## Try it
All of the data should be output character for character, except the pictures.

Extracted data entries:
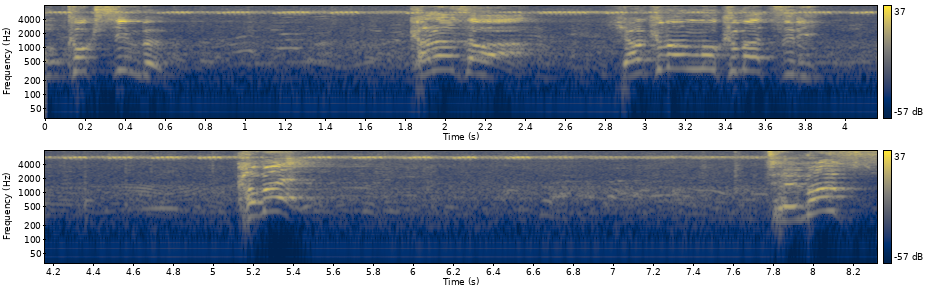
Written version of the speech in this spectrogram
北国新聞金沢百万石祭り構え!出ます!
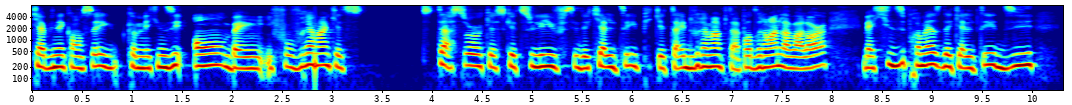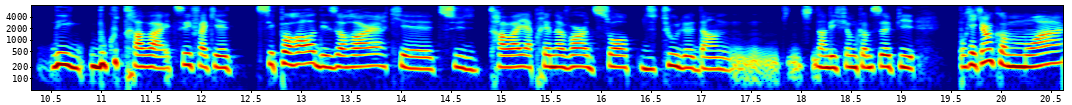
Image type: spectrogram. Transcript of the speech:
cabinets conseils comme McKinsey ont, ben il faut vraiment que tu t'assures que ce que tu livres, c'est de qualité, puis que tu aides vraiment, puis tu apportes vraiment de la valeur. Mais qui dit promesse de qualité dit des, beaucoup de travail, tu sais. C'est pas rare des horaires que tu travailles après 9 heures du soir du tout là, dans, dans des films comme ça. Puis pour quelqu'un comme moi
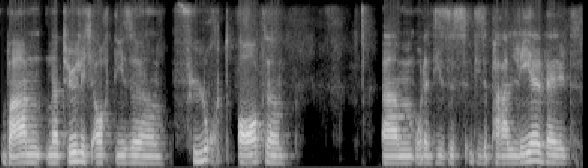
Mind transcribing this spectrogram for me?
waren natürlich auch diese Fluchtorte ähm, oder dieses, diese Parallelwelt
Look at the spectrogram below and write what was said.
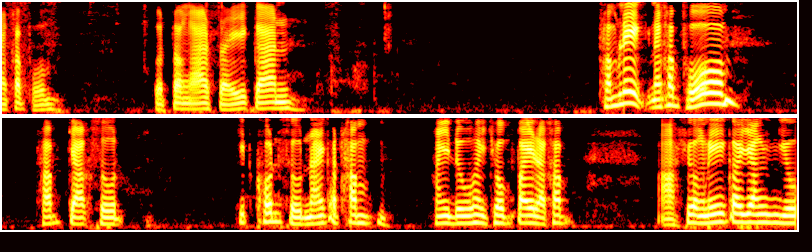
นะครับผม ก็ต้องอาศัยการทำเลขนะครับผมทำจากสูตร คิดค้นสูตรไหนก็ทำให้ดูให้ชมไปล่ะครับอ่าช่วงนี้ก็ยังอยู่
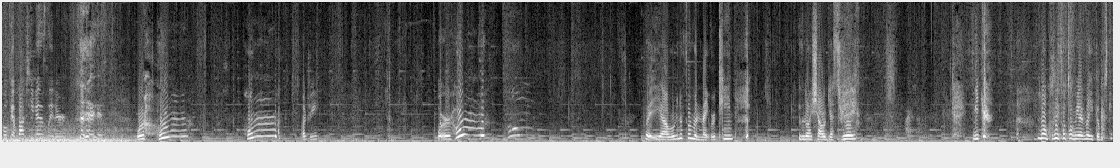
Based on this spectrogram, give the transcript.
We'll get back to you guys later. We're home. Home. Audrey. We're home. Home. But yeah, we're gonna film a night routine. Even though I showered yesterday. Me. No, please don't tell me I have makeup skin.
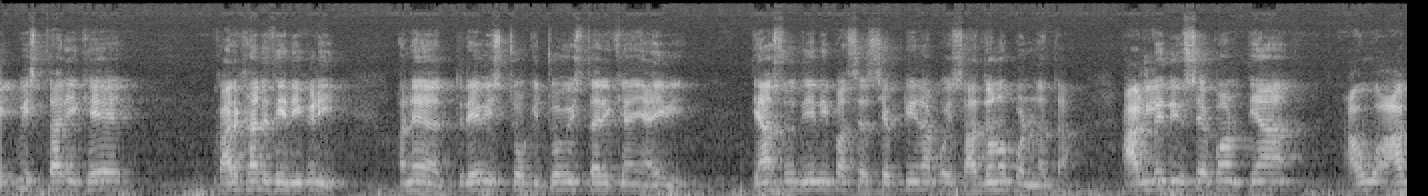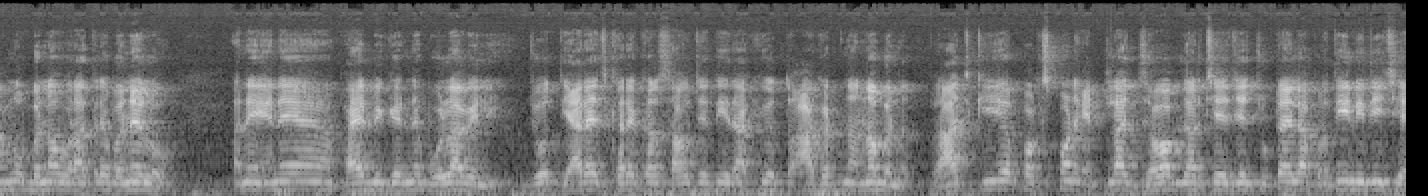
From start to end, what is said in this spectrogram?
એકવીસ તારીખે કારખાનેથી નીકળી અને ત્રેવીસ ચોકી, ચોવીસ તારીખે અહીં આવી. ત્યાં સુધી એની પાસે સેફટીના કોઈ સાધનો પણ નહોતા આગલે દિવસે પણ ત્યાં આવું આગનો બનાવ રાત્રે બનેલો અને એને ફાયર બ્રિગેડને બોલાવેલી. જો ત્યારે જ ખરેખર સાવચેતી રાખી હોત તો આ ઘટના ન બનત. રાજકીય પક્ષ પણ એટલા જ જવાબદાર છે જે ચૂંટાયેલા પ્રતિનિધિ છે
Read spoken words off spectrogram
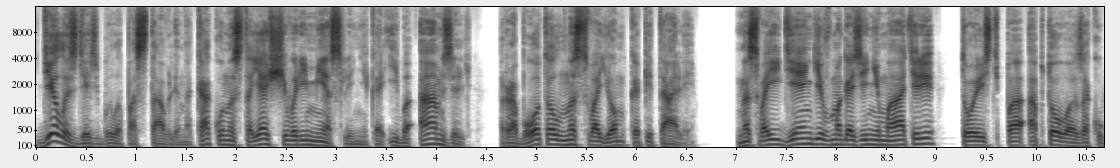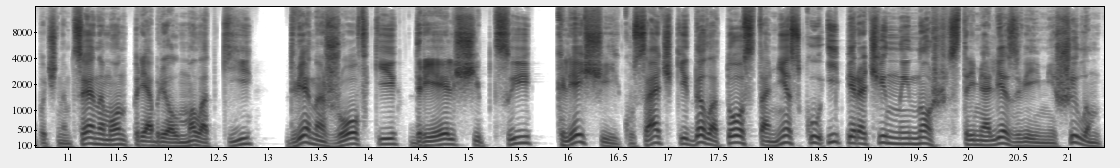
Дело здесь было поставлено, как у настоящего ремесленника, ибо Амзель работал на своем капитале. На свои деньги в магазине матери, то есть по оптово-закупочным ценам, он приобрел молотки, две ножовки, дрель, щипцы, клещи и кусачки, долото, стамеску и перочинный нож с тремя лезвиями, шилом,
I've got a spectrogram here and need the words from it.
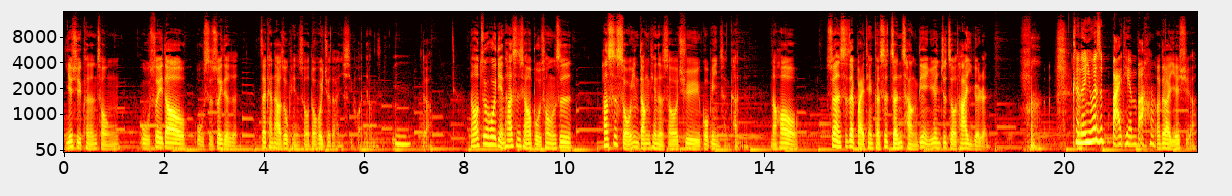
也许可能从五岁到五十岁的人在看他的作品的时候都会觉得很喜欢这样子，嗯，对啊。然后最后一点，他是想要补充的是，他是首映当天的时候去国宾影城看的，然后虽然是在白天，可是整场电影院就只有他一个人，可能因为是白天吧？啊，对啊，也许啊。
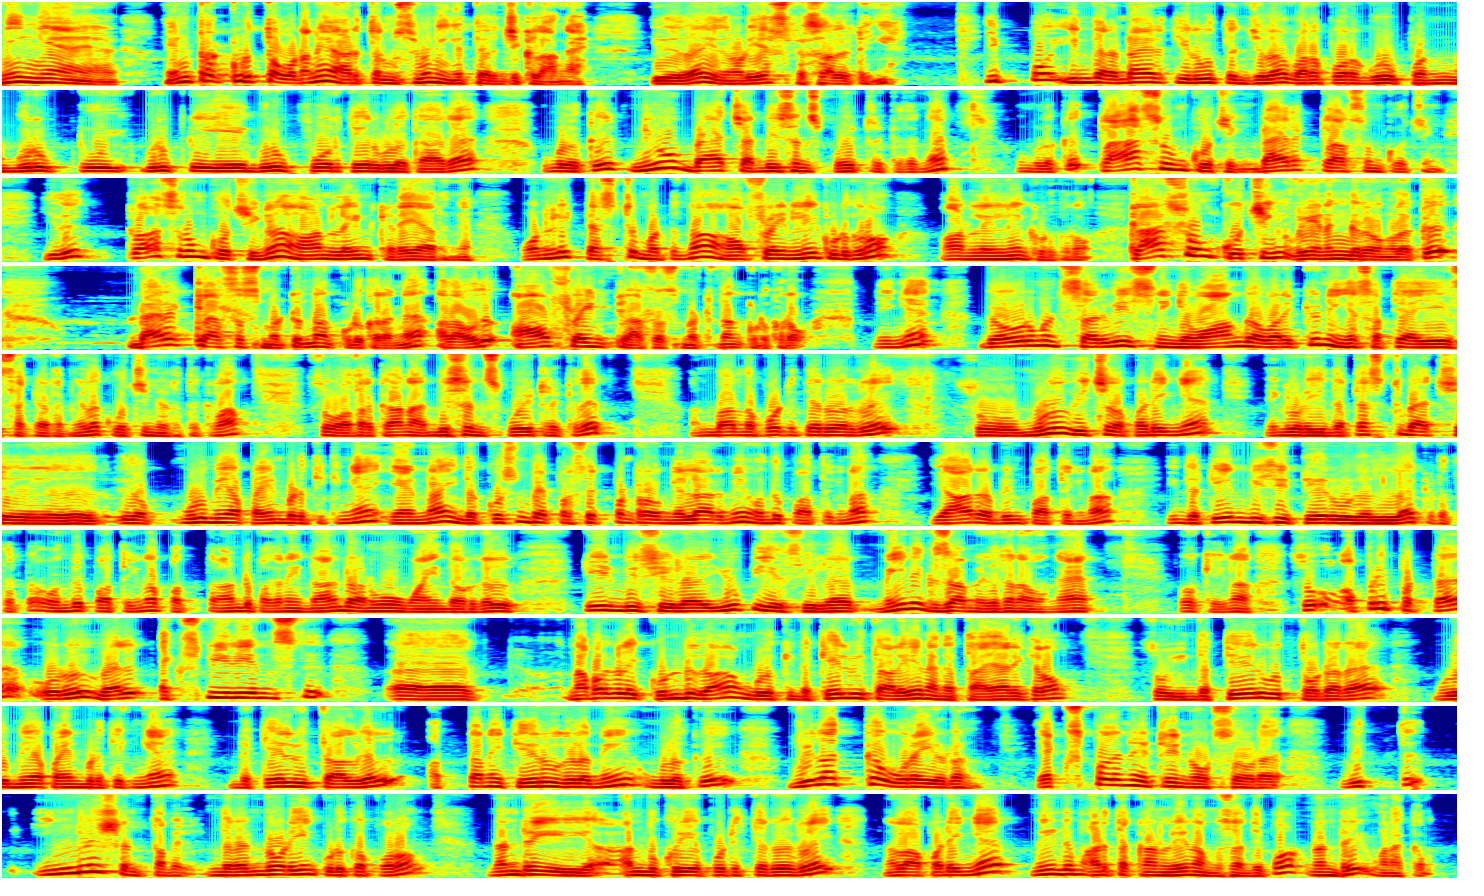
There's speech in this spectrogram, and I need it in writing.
நீங்கள் என்ட்ரு கொடுத்த உடனே அடுத்த நிமிஷமே நீங்கள் தெரிஞ்சுக்கலாங்க. இதுதான் இதனுடைய ஸ்பெஷாலிட்டிங்க இப்போ இந்த ரெண்டாயிரத்தி இருபத்தஞ்சில் வரப்போகிற group one group two group two A group four தேர்வுகளுக்காக உங்களுக்கு நியூ பேட்ச் அட்மிஷன்ஸ் போயிட்டு இருக்குதுங்க உங்களுக்கு class room coaching direct class room coaching இது கிளாஸ் ரூம் கோச்சிங்கில் ஆன்லைன் கிடையாதுங்க. ஒன்லி டெஸ்ட் மட்டும்தான் ஆஃப்லைன்லேயும் கொடுக்குறோம் ஆன்லைன்லேயும் கொடுக்குறோம். கிளாஸ் ரூம் கோச்சிங் வேணுங்கிறவங்களுக்கு டைரக்ட் கிளாஸஸ் மட்டும்தான் கொடுக்குறாங்க. அதாவது ஆஃப்லைன் கிளாஸஸ் மட்டும்தான் கொடுக்குறோம். நீங்கள் கவர்மெண்ட் சர்வீஸ் நீங்கள் வாங்க வரைக்கும் நீங்கள் சத்யா ஐஏஎஸ் அகாடமியில் கோச்சிங் எடுத்துக்கலாம். ஸோ அதற்கான அட்மிஷன்ஸ் போயிட்டு இருக்குது அன்பார்ந்த போட்டித் தேர்வர்களே ஸோ முழு வீச்சில் படிங்க. எங்களுடைய இந்த டெஸ்ட் பேட்ச் இதை முழுமையாக பயன்படுத்திக்கங்க. ஏன்னா இந்த கொஸ்டின் பேப்பர் செட் பண்ணுறவங்க எல்லாருமே வந்து பார்த்தீங்கன்னா யார் அப்படின்னு பார்த்தீங்கன்னா இந்த டிஎன்பிசி தேர்வுகளில் கிட்டத்தட்ட வந்து பார்த்தீங்கன்னா பத்து ஆண்டு பதினைந்து ஆண்டு அனுபவம் வாய்ந்தவர்கள். டிஎன்பிசியில் யூபிஎஸ்சியில் மெயின் எக்ஸாம் எழுதினவங்க. ஓகேங்களா ஸோ அப்படிப்பட்ட ஒரு வெல் எக்ஸ்பீரியன்ஸ்டு நபர்களை கொண்டு தான் உங்களுக்கு இந்த கேள்வித்தாளையை நாங்கள் தயாரிக்கிறோம். ஸோ இந்த தேர்வு தொடரை முழுமையாக பயன்படுத்திக்கங்க. இந்த கேள்வித்தாள்கள் அத்தனை தேர்வுகளுமே உங்களுக்கு விளக்க உரையுடன் எக்ஸ்பிளனேட்ரி நோட்ஸோட வித் இங்கிலீஷ் அண்ட் தமிழ் இந்த ரெண்டோடையும் கொடுக்க போகிறோம் நன்றி அன்புக்குரிய போட்டித் தேர்வுகளை நல்லா படிங்க. மீண்டும் அடுத்த காணொலியை நம்ம சந்திப்போம். நன்றி வணக்கம்.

## Reply
Written version of the speech in this spectrogram
北国新聞金沢百万石祭り構え!出ます!
Image type: spectrogram. Transcript of the speech:
cabinets conseils comme McKinsey ont, ben il faut vraiment que tu t'assures que ce que tu livres, c'est de qualité, puis que tu aides vraiment, puis tu apportes vraiment de la valeur. Mais qui dit promesse de qualité dit des, beaucoup de travail, tu sais. C'est pas rare des horaires que tu travailles après 9 heures du soir du tout là, dans, dans des films comme ça. Puis pour quelqu'un comme moi
Mind transcribing this spectrogram for me?
waren natürlich auch diese Fluchtorte ähm, oder dieses, diese Parallelwelt
Look at the spectrogram below and write what was said.
นะครับผม ก็ต้องอาศัยการทำเลขนะครับผมทำจากสูตร คิดค้นสูตรไหนก็ทำให้ดูให้ชมไปล่ะครับอ่าช่วงนี้ก็ยังอยู่
Based on this spectrogram, give the transcript.
We'll get back to you guys later. We're home. Home. Audrey. We're home. Home. But yeah, we're gonna film a night routine. Even though I showered yesterday. Me. No, please don't tell me I have makeup skin.
From start to end, what is said in this spectrogram?
એકવીસ તારીખે કારખાનેથી નીકળી અને ત્રેવીસ ચોકી, ચોવીસ તારીખે અહીં આવી. ત્યાં સુધી એની પાસે સેફટીના કોઈ સાધનો પણ નહોતા આગલે દિવસે પણ ત્યાં આવું આગનો બનાવ રાત્રે બનેલો અને એને ફાયર બ્રિગેડને બોલાવેલી. જો ત્યારે જ ખરેખર સાવચેતી રાખી હોત તો આ ઘટના ન બનત. રાજકીય પક્ષ પણ એટલા જ જવાબદાર છે જે ચૂંટાયેલા પ્રતિનિધિ છે
Read spoken words off spectrogram
Дело здесь было поставлено, как у настоящего ремесленника, ибо Амзель работал на своем капитале. На свои деньги в магазине матери, то есть по оптово-закупочным ценам, он приобрел молотки, две ножовки, дрель, щипцы, клещи и кусачки, долото, стамеску и перочинный нож с тремя лезвиями, шилом,
I've got a spectrogram here and need the words from it.
也许可能从五岁到五十岁的人在看他的作品的时候都会觉得很喜欢这样子，嗯，对啊。然后最后一点，他是想要补充的是，他是首映当天的时候去国宾影城看的，然后虽然是在白天，可是整场电影院就只有他一个人，可能因为是白天吧？啊，对啊，也许啊。
There's speech in this spectrogram, and I need it in writing.
நீங்கள் என்ட்ரு கொடுத்த உடனே அடுத்த நிமிஷமே நீங்கள் தெரிஞ்சுக்கலாங்க. இதுதான் இதனுடைய ஸ்பெஷாலிட்டிங்க இப்போ இந்த ரெண்டாயிரத்தி இருபத்தஞ்சில் வரப்போகிற group one group two group two A group four தேர்வுகளுக்காக உங்களுக்கு நியூ பேட்ச் அட்மிஷன்ஸ் போயிட்டு இருக்குதுங்க உங்களுக்கு class room coaching direct class room coaching இது கிளாஸ் ரூம் கோச்சிங்கில் ஆன்லைன் கிடையாதுங்க. ஒன்லி டெஸ்ட் மட்டும்தான் ஆஃப்லைன்லேயும் கொடுக்குறோம் ஆன்லைன்லேயும் கொடுக்குறோம். கிளாஸ் ரூம் கோச்சிங் வேணுங்கிறவங்களுக்கு டைரக்ட் கிளாஸஸ் மட்டும்தான் கொடுக்குறாங்க. அதாவது ஆஃப்லைன் கிளாஸஸ் மட்டும்தான் கொடுக்குறோம். நீங்கள் கவர்மெண்ட் சர்வீஸ் நீங்கள் வாங்க வரைக்கும் நீங்கள் சத்யா ஐஏஎஸ் அகாடமியில் கோச்சிங் எடுத்துக்கலாம். ஸோ அதற்கான அட்மிஷன்ஸ் போயிட்டு இருக்குது அன்பார்ந்த போட்டித் தேர்வர்களே ஸோ முழு வீச்சில் படிங்க. எங்களுடைய இந்த டெஸ்ட் பேட்ச் இதை முழுமையாக பயன்படுத்திக்கங்க. ஏன்னா இந்த கொஸ்டின் பேப்பர் செட் பண்ணுறவங்க எல்லாருமே வந்து பார்த்தீங்கன்னா யார் அப்படின்னு பார்த்தீங்கன்னா இந்த டிஎன்பிசி தேர்வுகளில் கிட்டத்தட்ட வந்து பார்த்தீங்கன்னா பத்து ஆண்டு பதினைந்து ஆண்டு அனுபவம் வாய்ந்தவர்கள். டிஎன்பிசியில் யூபிஎஸ்சியில் மெயின் எக்ஸாம் எழுதினவங்க. ஓகேங்களா ஸோ அப்படிப்பட்ட ஒரு வெல் எக்ஸ்பீரியன்ஸ்டு நபர்களை கொண்டு தான் உங்களுக்கு இந்த கேள்வித்தாளையை நாங்கள் தயாரிக்கிறோம். ஸோ இந்த தேர்வு தொடரை முழுமையாக பயன்படுத்திக்கங்க. இந்த கேள்வித்தாள்கள் அத்தனை தேர்வுகளுமே உங்களுக்கு விளக்க உரையுடன் எக்ஸ்பிளனேட்ரி நோட்ஸோட வித் இங்கிலீஷ் அண்ட் தமிழ் இந்த ரெண்டோடையும் கொடுக்க போகிறோம் நன்றி அன்புக்குரிய போட்டித் தேர்வுகளை நல்லா படிங்க. மீண்டும் அடுத்த காணொலியை நம்ம சந்திப்போம். நன்றி வணக்கம்.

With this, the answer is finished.